Vaginitis in animals results from injury to the vagina during labor and mating as well as from the penetration of pathogenic microorganisms into the vaginal mucous membranes. The course of vaginitis may be acute or chronic. The vaginal mucous membrane in sick animals is edematous and hemorrhagic. In suppurative vaginitis, the body temperature is raised, urination becomes painful, the animal’s general condition deteriorates, and, in cows, the milk yield declines. Putrescent vaginitis often ends in death. Vaginitis, especially if chronic, may impair the animal’s reproductive capacity. Treatment involves washing the vagina with disinfectants and irrigation with antibiotics. Vaginitis may be prevented by the observance of hygienic regulations during parturition, mating, and artificial insemination of animals.

REFERENCES

Studentsov, A. P. Veterinarnoe akusherstvo i ginekologiia, 3rd. ed. Moscow, 1961.

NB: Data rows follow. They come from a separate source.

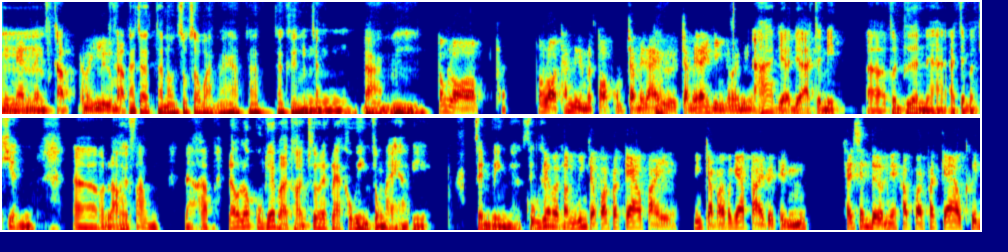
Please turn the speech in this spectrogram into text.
ไม่แม่นเลยครับทำไมลืมครับน่าจะถนนสุขสวัสดิ์นะครับ ถ้าถ้าขึ้นจากอืมด่าน อืมต้องรอ ต้องรอท่านอื่นมาตอบผมจำไม่ได้ครับเออจำไม่ได้จริงทำไมไม่รู้อ่าเดี๋ยวเดี๋ยวอาจจะมีเอ่อเพื่อนๆนะฮะอาจจะมาเขียนเอ่อเล่าให้ฟังนะครับ แล้วแล้วกรุงเทพมาราธอนช่วงแรกๆเขาวิ่งตรงไหนครับพี่เส้นวิ่งอะกรุงเทพมาราธอนวิ่งจากวัดพระแก้วไป วิ่งจากวัดพระแก้วไปไปถึงใช้เส้นเดิมเนี่ยครับ วัดพระแก้วขึ้น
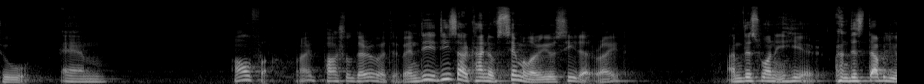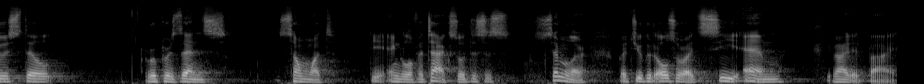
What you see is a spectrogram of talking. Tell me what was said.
to m alpha, right? Partial derivative. And th these are kind of similar, you see that, right? And this one here, and this w still represents somewhat the angle of attack. So this is similar, but you could also write Cm divided by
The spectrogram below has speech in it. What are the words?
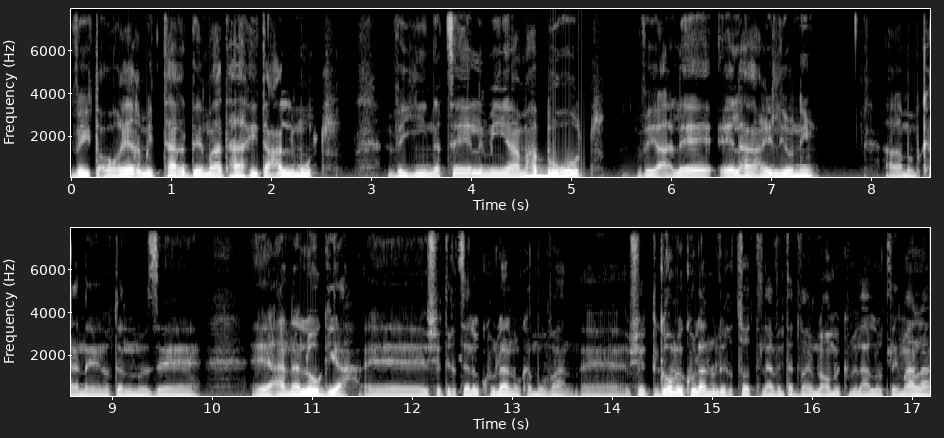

Gubarevich, la. G. “Vaginit.” In Veterinarnaia entsiklopediia, vol. 1. Moscow, 1968.
The Great Soviet Encyclopedia, 3rd Edition (1970-1979). © 2010 The Gale Group, Inc. All rights reserved.
References in periodicals archive ?
Diagnosis and treatment of atrophic vaginitis. Am Fam Physician 2000; 15; 61(10): 3090-96.
(%) NILM 482 (61.5) 16 (66.7) Reparative changes 189 (24.1) 7 (29.2) Atrophic vaginitis 60 (7.7) 0 (0.0) Trichomonas vaginalis 21 (2.7) 1 (4.2) Fungal organisms consistent 15 (1.9) 0 (0.0) with Candida spp Cellular changes consistent 12 (1.5) 0 (0.0) with herpes simplex virus Follicular/lymphocytic 5 (0.6) 0 (0.0) cervicitis Total 784 24 Participant Interpretation ThinPrep, (a) SurePath, (b) No.
* The report provides a snapshot of the global therapeutic landscape of Vaginal Atrophy (Atrophic Vaginitis)
Previously, all 24 patients on vaginal estrogens had unsuccessfully tried all the other methods of improving atrophic vaginitis. Vaginal estrogens were the only option left, Dr.
For women who do not have a medical history that would contraindicate estrogen use, low-dose topical estrogen cream for a short-term course may be helpful in alleviating atrophic vaginitis. This can improve urge incontinence in some women.
Treatment should begin by ruling out readily reversible causes, such as urinary tract infection, atrophic vaginitis, a rectal impaction, or incontinence as a side effect of medications.
Lack of estrogen in the vaginal tissues or atrophic vaginitis is also an easily treatable cause of incontinence in post-menopausal women.
[USPRwire, Wed Oct 17 2018] Postmenopausal Vaginal Atrophy Treatment & Drug Market: Overview Postmenopausal vaginal atrophy (PVA), also known as postmenopausal atrophic vaginitis, refers to the drying, thinning, and inflammation of the vaginal walls owing to lower levels of estrogen.
Table 4 analyzes detailed categories of misinterpretation of HSIL within the PAP-Edu program, including LSIL, NILM, reparative changes, Trichomonas vaginitis, cellular changes consistent with herpes simplex virus, atrophic vaginitis, fungal organisms consistent with Candida species, and follicular cervicitis.
Gynoflor, a product licensed to Acerus in Canada by Medinova AG, is an ultra-low dose vaginal estrogen therapy with the addition of lactobacillus, for the treatment of atrophic vaginitis, certain vaginal infections and to restore a healthy vaginal environment.
GlobalData's clinical trial report, "Vaginal Atrophy (Atrophic Vaginitis) Global Clinical Trials Review, H2, 2015" provides an overview of Vaginal Atrophy (Atrophic Vaginitis) clinical trials scenario.